Wireless is the path all communication will travel down. Recently we started a program to install free wi-fy internet service in all of our residential buildings . Competitive edge-"you betcha". Residents could pick up their laptop and move it anywhere in the high-rise they lived in. Problems "sure" yopu had the "stay at home " type that dowmloaded movies or massive files that hogged band width. The answer was to add more t1 (not sure of the technical name) lines which would prevent the system from fading out. with more lines it cost us more money. Has anybody tried managing their own system by renting the lines themselves and hiring a techie type to oversee the system. I have enough building bulk but I dont have the experience set to this up.
We had high speed internet and cable tv installed in our all of our suburban class B office buildings a few years ago and it definitely gave us a competitive edge. We have it in our apartment communities also. I'm going to look into wireless as that sounds like a good idea. I'd like to charge for it though, or get some kind of fee from the cable company.
It seems to me that it would be more cost effective and way less risk to have the wi-fi providers supply this service. Sure it's a few extra dollars but in the long run with identity theft and hacking being a way of life, I'm not so sure it's worth the risk for the competitive edge.
Convenience for the work at home folks as well as just to know you can achieve total wireless connection without going to a local starbucks is something we all want and need, so there is no question that part of "green" environment should include global wireless connection in all of our residential developments. More information and legislative support of communities adopting global wireless will be a good thing for all property management professionals.

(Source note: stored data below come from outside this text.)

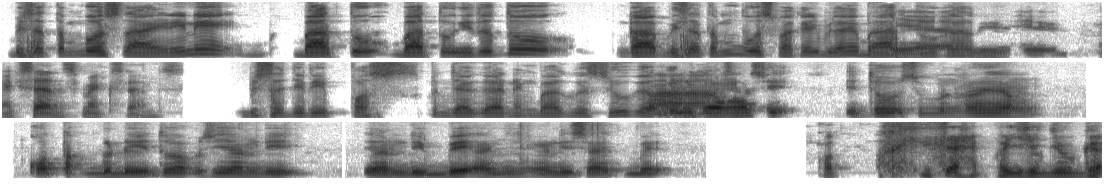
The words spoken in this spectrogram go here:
bisa tembus. Nah, ini nih batu batu itu tuh nggak bisa tembus makanya bilangnya batu Iya. kali ya. Iya, make sense, make sense. Bisa jadi pos penjagaan yang bagus juga. Tapi lu Ah. tau gak sih itu sebenarnya yang kotak gede itu apa sih yang di yang di B anjing yang di side B. Kot oh iya juga.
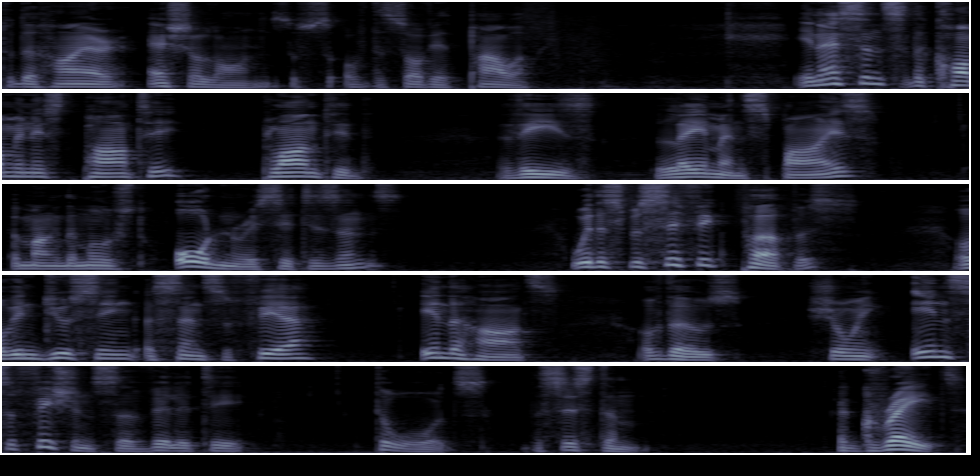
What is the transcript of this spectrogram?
to the higher echelons of, of the Soviet power. In essence, the Communist Party planted these layman spies among the most ordinary citizens with a specific purpose of inducing a sense of fear in the hearts of those showing insufficient servility towards the system. A great,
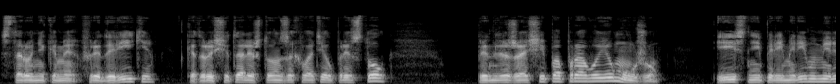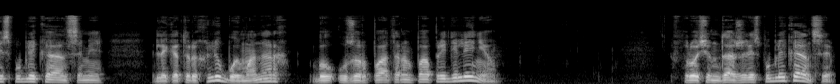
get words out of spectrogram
сторонниками Фредерики, которые считали, что он захватил престол, принадлежащий по праву ее мужу, и с непримиримыми республиканцами, для которых любой монарх был узурпатором по определению. Впрочем, даже республиканцы,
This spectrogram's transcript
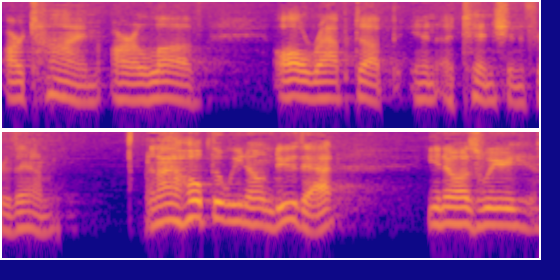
our time, our love, all wrapped up in attention for them. And I hope that we don't do that. You know, as we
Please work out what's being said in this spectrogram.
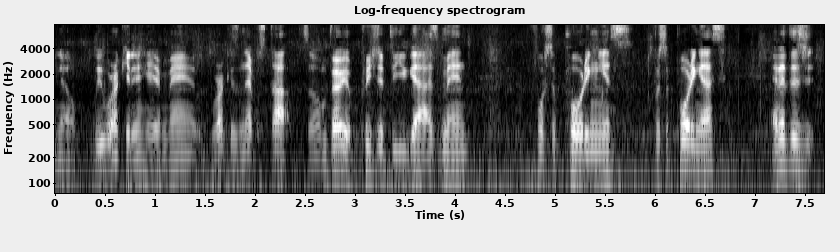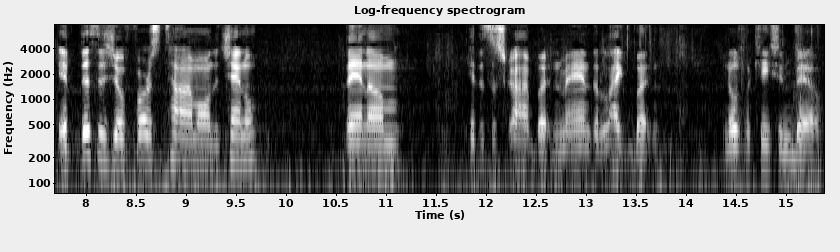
know, we working in here, man. Work has never stopped. So I'm very appreciative to you guys, man, for supporting us, for supporting us. And if this if this is your first time on the channel, then um hit the subscribe button, man, the like button, notification bell,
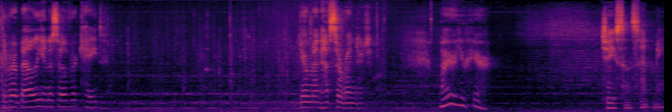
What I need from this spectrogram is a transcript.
The rebellion is over, Kate. Your men have surrendered. Why are you here? Jason sent me.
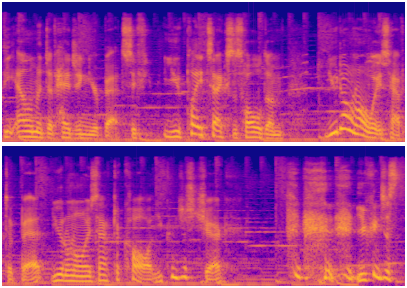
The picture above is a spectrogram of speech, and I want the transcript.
the element of hedging your bets. If you play Texas Hold'em, you don't always have to bet. You don't always have to call. You can just check. you can just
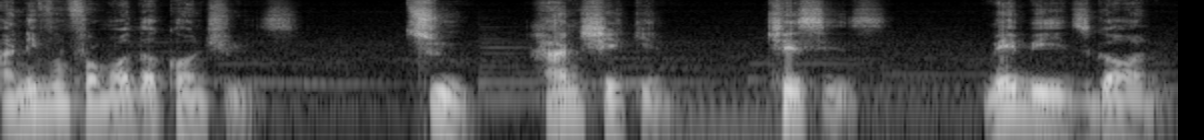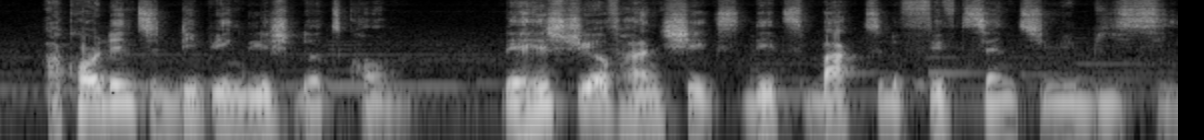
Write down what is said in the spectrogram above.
and even from other countries. 2. Handshaking. Kisses. Maybe it's gone. According to deepenglish.com, the history of handshakes dates back to the 5th century BC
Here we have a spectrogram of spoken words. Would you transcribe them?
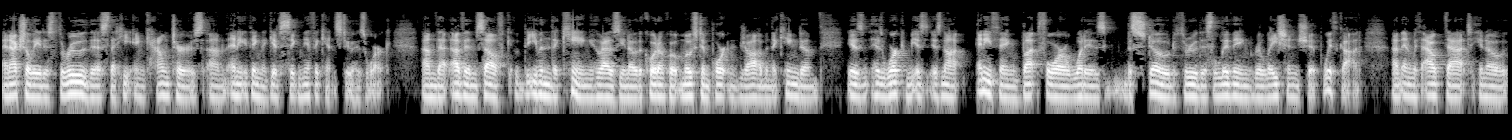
And actually, it is through this that he encounters um, anything that gives significance to his work. Um, that of himself, even the king, who has you know the quote unquote most important job in the kingdom, is his work is is not anything but for what is bestowed through this living relationship with God. Um, and without that, you know,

I am in the process of working with a local cable company to bring in fiber optics into a building I manage to serve the tenants broadband and other services. I am also having them install wi-fi in our lobby which will serve as an amentity to the building. I requested an "access/security deposit fee" from the cable company and was not successful. In my opinion, this is similar to having a roof top agreement where the company pays the owner a fee for having their equipment on the roof.
I am looking forward to having this technology in our office building, but just curious, if there was anyone else in this same situation who found the local cable company not wanting pay the owner for them bringing in their equipment into the building when the cable company will be generating money from the tenants in their market? Dawn Daffinee, CPM